West Chester, Ohio-based AK Steel has announced it will fully shut down its integrated steelmaking complex in Ashland, Kentucky. According to its website, the 700-acre complex includes a blast furnace, a basic oxygen furnace (BOF) and galvanizing operations. The mill’s melting capacity, however, has been idle since late 2015, with only the galvanizing line running since then.
As part of its fourth quarter and year-end earnings announcement, the steelmaker indicated that “given the company’s strategy of focusing on value-added, more innovative and differentiated products, AK Steel plans to close the largely-idled Ashland Works facility by the end of 2019.”
Continues the firm, “More than three years ago, AK Steel idled most of the Ashland Works operations, including the blast furnace, but continued to operate a single hot dip galvanizing coating line with 230 employees.

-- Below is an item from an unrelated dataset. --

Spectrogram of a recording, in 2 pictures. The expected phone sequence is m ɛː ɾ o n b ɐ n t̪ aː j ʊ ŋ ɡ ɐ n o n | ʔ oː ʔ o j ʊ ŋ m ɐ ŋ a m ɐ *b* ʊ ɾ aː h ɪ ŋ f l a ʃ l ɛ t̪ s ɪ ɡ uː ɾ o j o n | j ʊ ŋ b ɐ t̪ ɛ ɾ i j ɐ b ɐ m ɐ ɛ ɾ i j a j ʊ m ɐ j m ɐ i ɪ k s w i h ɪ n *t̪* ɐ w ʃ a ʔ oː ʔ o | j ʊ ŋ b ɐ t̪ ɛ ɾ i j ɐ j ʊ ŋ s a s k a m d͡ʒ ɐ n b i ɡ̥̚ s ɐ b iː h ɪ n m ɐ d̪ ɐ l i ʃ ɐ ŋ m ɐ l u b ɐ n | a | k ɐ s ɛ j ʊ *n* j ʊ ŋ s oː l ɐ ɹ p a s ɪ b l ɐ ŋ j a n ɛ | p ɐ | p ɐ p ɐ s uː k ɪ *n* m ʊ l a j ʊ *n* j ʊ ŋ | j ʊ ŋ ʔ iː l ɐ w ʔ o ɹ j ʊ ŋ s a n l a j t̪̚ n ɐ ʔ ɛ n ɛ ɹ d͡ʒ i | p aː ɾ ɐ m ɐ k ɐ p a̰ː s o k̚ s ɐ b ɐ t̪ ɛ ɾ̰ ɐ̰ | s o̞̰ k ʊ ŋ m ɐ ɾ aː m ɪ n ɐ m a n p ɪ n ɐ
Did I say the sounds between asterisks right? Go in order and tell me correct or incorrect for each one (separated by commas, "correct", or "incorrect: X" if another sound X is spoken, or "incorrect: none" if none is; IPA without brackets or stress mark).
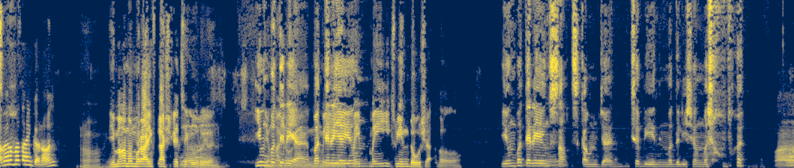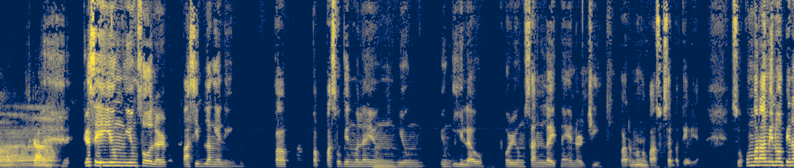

The company plans to increase its operating efficiency and lower its costs by completing the shutdown of the blast furnace and steelmaking operations within the next several months, and by working with its customers to transition products coated at Ashland Works to other AK Steel operations in the United States with available capacity before the end of this year.”
The move occurs despite other steelmakers, including Pittsburgh-based United States Steel Co. and several electric arc furnace (EAF) steelmakers, indicating they are increasing capacity in light of Trump administration executive orders and tariffs designed to bolster the American steel sector.
Regarding those policies, AK Steel comments that its actions in idling the Ashland plant, “combined with the positive impact of the [Trump] administration’s policies to address unfair trade practices, will help facilitate the company’s longer term growth plans.”
In terms of melt shop capacity, AK Steel continues to operate BOF mill complexes in Dearborn, Michigan, and Middletown, Ohio, and EAF mills in Mansfield, Ohio, and Butler, Pennsylvania.
For 2018, AK Steel reported net income of $186.0 million, an increase of 80 percent over net income of $103.5 million in 2017. The company’s adjusted earnings before interest, tax, depreciation and amortization (EBITDA) for 2018 was $563.4 million, or 8.3 percent of net sales, compared to adjusted EBITDA of $528.5 million, or 8.7 percent of net sales in 2017. “Higher steel selling prices and shipments during 2018, particularly to the distributors and converters market, more than offset higher costs for certain raw materials and supplies, including graphite electrodes, compared to a year ago,” states the company.